Be-leaf it: There’s a greenhouse on Holroyd Hall’s roof
October 20, 2021
La Salle University sits on a 133-acre campus in Northwest Philadelphia. For an urban setting, it’s home to a unique array of wildlife and plant life, from redwoods and bamboo, to salamanders and red fox.
Perhaps most surprising of all is the lab that’s located on the roof of Holroyd Hall.
“It’s a best-kept secret in the sense that very few know about it, that’s for sure,” said Jim Church, Ph.D., assistant professor of biology at La Salle. “Whenever I mention it to my second-year students, they usually have no idea what I’m talking about.”
Renovations in 2008 transformed Holroyd Hall, both inside and out. The building’s roof was converted to a sustainable green roof that, among other ecological benefits, supports stormwater management.
The Greenhouse serves as an academic and social space at La Salle. It is open year-round and accessible to all members of the La Salle community upon request. Succulents, cacti, ferns, and snake plants grow there now; in years past, orchids and vegetables have taken root on Holroyd’s roof.

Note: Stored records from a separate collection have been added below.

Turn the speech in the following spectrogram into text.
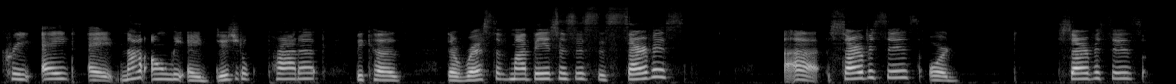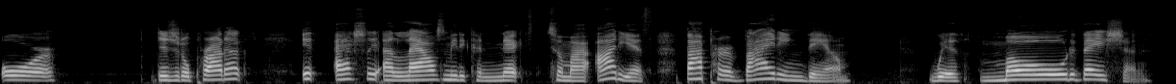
create a not only a digital product because the rest of my businesses is service uh, services or services or digital products it actually allows me to connect to my audience by providing them with motivation.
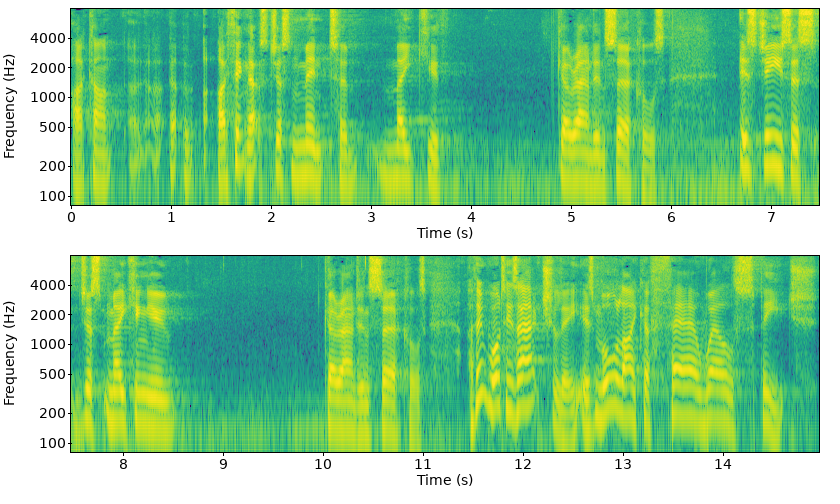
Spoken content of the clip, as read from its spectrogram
I can't, uh, uh, uh, I think that's just meant to make you go around in circles. Is Jesus just making you go around in circles? I think what is actually is more like a farewell speech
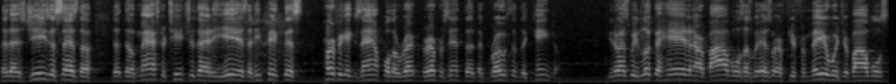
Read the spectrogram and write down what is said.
That as Jesus, as the, the, the master teacher that he is, that he picked this perfect example to, re- to represent the, the growth of the kingdom. You know, as we look ahead in our Bibles, as, we, as if you're familiar with your Bibles,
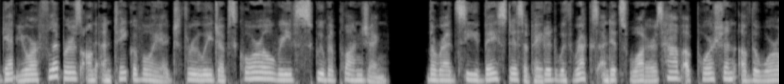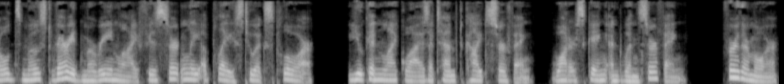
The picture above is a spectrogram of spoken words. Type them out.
Get your flippers on and take a voyage through Egypt's coral reefs scuba plunging. The Red Sea base dissipated with wrecks and its waters have a portion of the world's most varied marine life is certainly a place to explore. You can likewise attempt kite surfing, water skiing and windsurfing. Furthermore,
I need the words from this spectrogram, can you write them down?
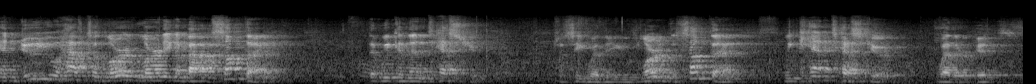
And do you have to learn learning about something that we can then test you to see whether you've learned the something? We can't test you whether it's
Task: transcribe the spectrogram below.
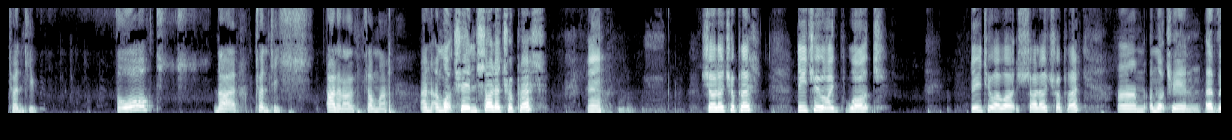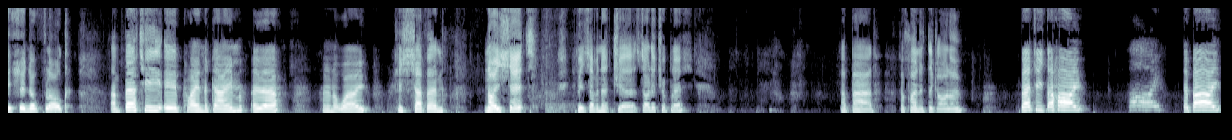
24, no, 20, I don't know, somewhere. And I'm watching Solo Triplets. Yeah solo triplet. D2 I watch. D2 I watch solo triplet. Um, I'm watching every single vlog. And Bertie is playing the game over. I don't know why. He's seven. No, he's six. He's been seven at year. Solo triplet. Not bad. The fun is the Garlo. Betty, the hi. Hi. The bye.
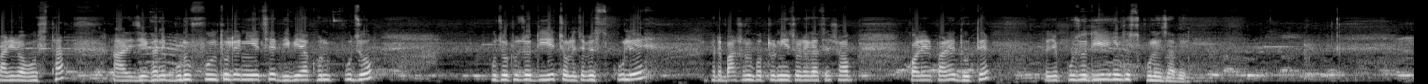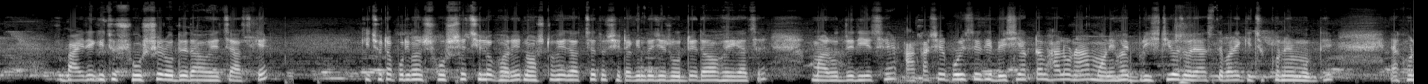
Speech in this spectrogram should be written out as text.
বাড়ির অবস্থা। আর এই যে এখানে বুড়ো ফুল তুলে নিয়েছে, দিবি এখন পুজো। পুজো টুজো দিয়ে চলে যাবে স্কুলে। এখানে বাসনপত্র নিয়ে চলে গেছে সব কলের পাড়ে ধুতে। তো যে পুজো দিয়ে কিন্তু স্কুলে যাবে। বাইরে কিছু সর্ষে রোদে দেওয়া হয়েছে আজকে। কিছুটা পরিমাণ সর্ষে ছিল ঘরে, নষ্ট হয়ে যাচ্ছে, তো সেটা কিন্তু যে রোদ্রে দেওয়া হয়ে গেছে। মা রোদ্রে দিয়েছে। আকাশের পরিস্থিতি বেশি একটা ভালো না, মনে হয় বৃষ্টিও চলে আসতে পারে কিছুক্ষণের মধ্যে। এখন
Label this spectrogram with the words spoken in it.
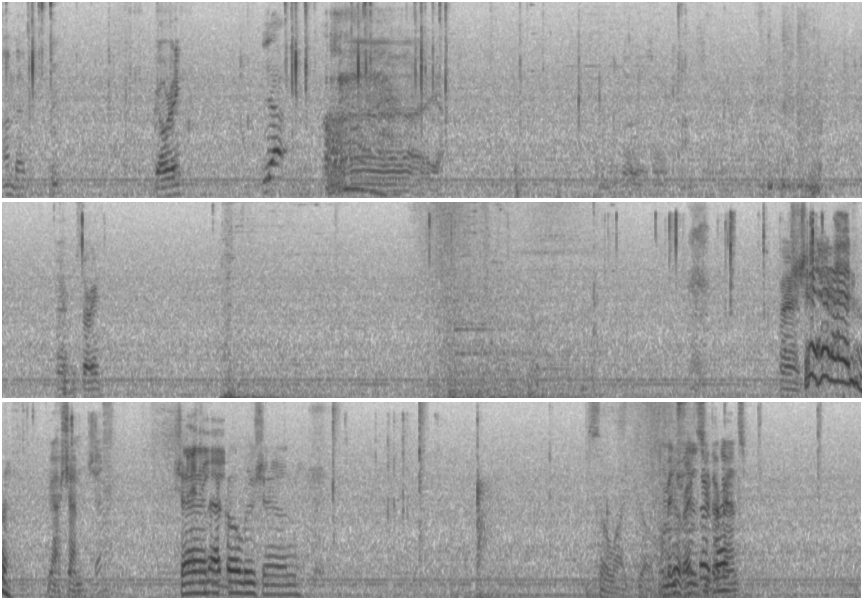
I'm back. You all ready? Yeah. Uh, yeah. Alright, I'm starting. Alright. Shen. Yeah, Shen. Shen? Shen Eddie. Echolution. So I go. I'm Yeah, interested right to see there, their right? bands.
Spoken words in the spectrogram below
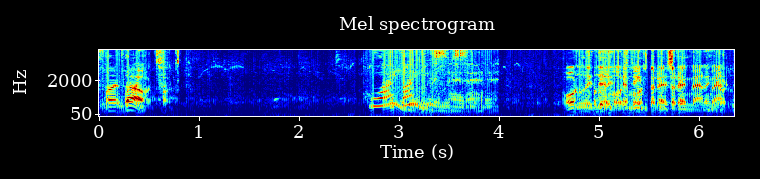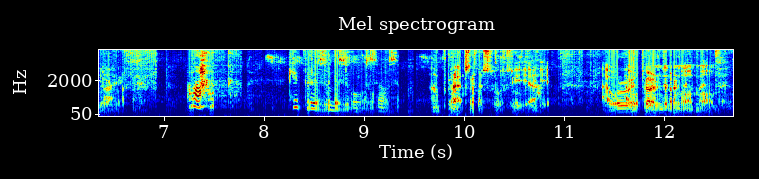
find out? Who are you, Mister? Only the most interesting man in your life. Ah, che presuntuoso. A presto, Sofia. I will return in a moment.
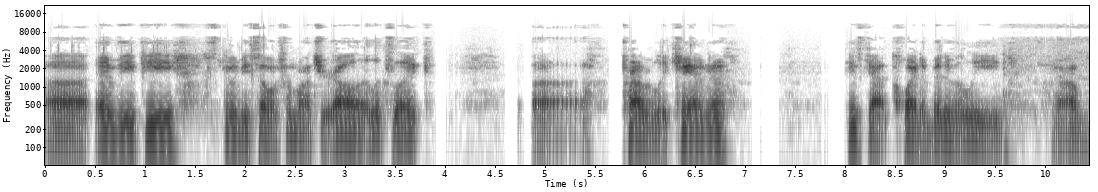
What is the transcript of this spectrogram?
Uh, MVP going to be someone from Montreal, it looks like. Uh, probably Canada. He's got quite a bit of a lead. Um,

“You can read about plant growth in a textbook, but to see it happen—there’s an emotional connection to it that drives greater student engagement,” said Church, an ecologist and biostatistician who uses and analyzes data to study the relationships between organisms and their environment.
Members of the La Salle community looking to volunteer and maintain the Holroyd Greenhouse, or donate plants, supplies, and other materials, should contact Jim Church, Ph.D., assistant professor of biology, at email@example.com.

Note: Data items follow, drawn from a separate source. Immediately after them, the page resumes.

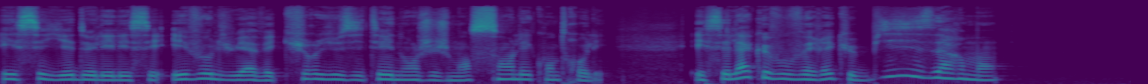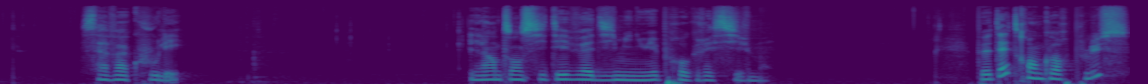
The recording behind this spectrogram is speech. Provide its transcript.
Essayez de les laisser évoluer avec curiosité et non jugement, sans les contrôler. Et c'est là que vous verrez que bizarrement, ça va couler. L'intensité va diminuer progressivement. Peut-être encore plus,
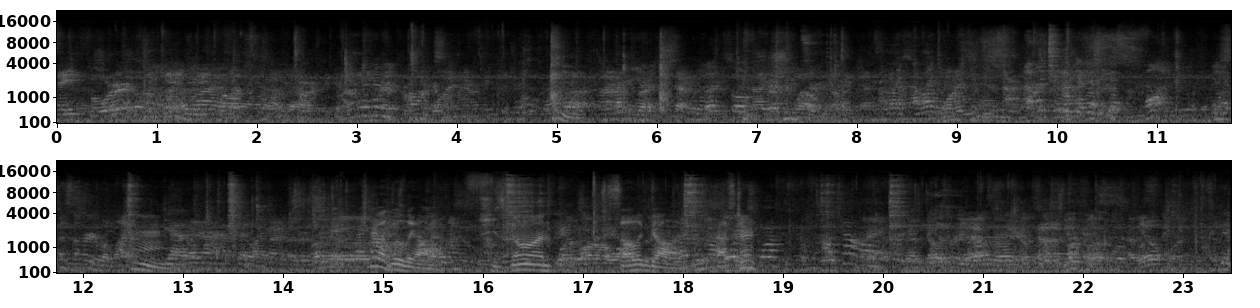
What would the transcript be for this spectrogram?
Paid for. Hmm. What about Liliana? She's gone. Solid gone. Pastor? On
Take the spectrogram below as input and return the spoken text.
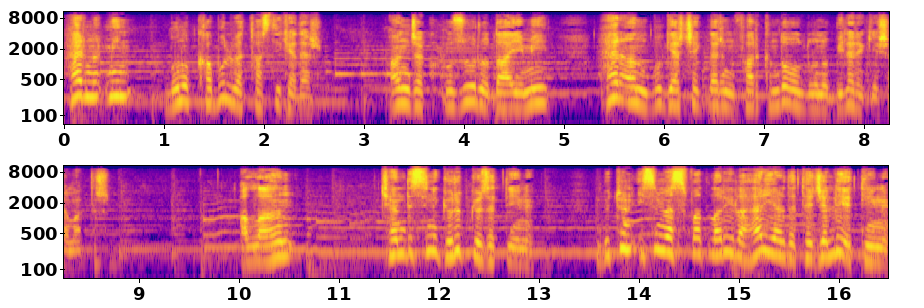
Her mümin bunu kabul ve tasdik eder. Ancak huzuru daimi her an bu gerçeklerin farkında olduğunu bilerek yaşamaktır. Allah'ın kendisini görüp gözettiğini, bütün isim ve sıfatlarıyla her yerde tecelli ettiğini,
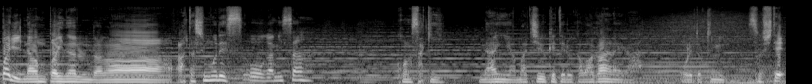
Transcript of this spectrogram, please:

“You come to understand something more profoundly by working with it,” he continued. “The students take a tiny seed and monitor its growth into a huge plant that’s producing vegetables. To see this happen, for the students, it’s fascinating.”
A few academic departments at La Salle, Church said, have incorporated Holroyd Greenhouse into their curriculum. An integrated science, business, and technology (ISBT) instructor and his students are using the Greenhouse this semester to conduct an aquaponics project. An aquaponics system converts ammonia-rich wastewater from a fish tank into nitrites and nitrates to support plant growth, before remnant water is returned to the fish tank for recycling.
La Salle’s environmental science, chemistry, biology, and digital arts programs also have been known to utilize Holroyd Greenhouse for learning activities.
In early October, nearly two dozen La Salle students majoring in biology, chemistry, and environmental science organized a planting party at the Greenhouse. The goal: Convert seeds, cuttings, soil, and pods into plant life that will be sold at an upcoming plant-sale fundraiser later this semester, with proceeds supporting the University’s biology club.
“We’re growing succulents, and students always get excited about them,” Church said. “They’re very popular and easy to grow.”
“I had grown up on a farm, so I thought I could put my limited agricultural skills to some use,” said Olivia Weber, ’22, an environmental science major. “Having a hands-on green space accessible on campus, where students can tactilely learn life skills outside the classroom and nurture something to fruition, is invaluable. Finding safe, therapeutic pastimes is now more important than ever for students, and the Holroyd Greenhouse initiative fulfills that duty.”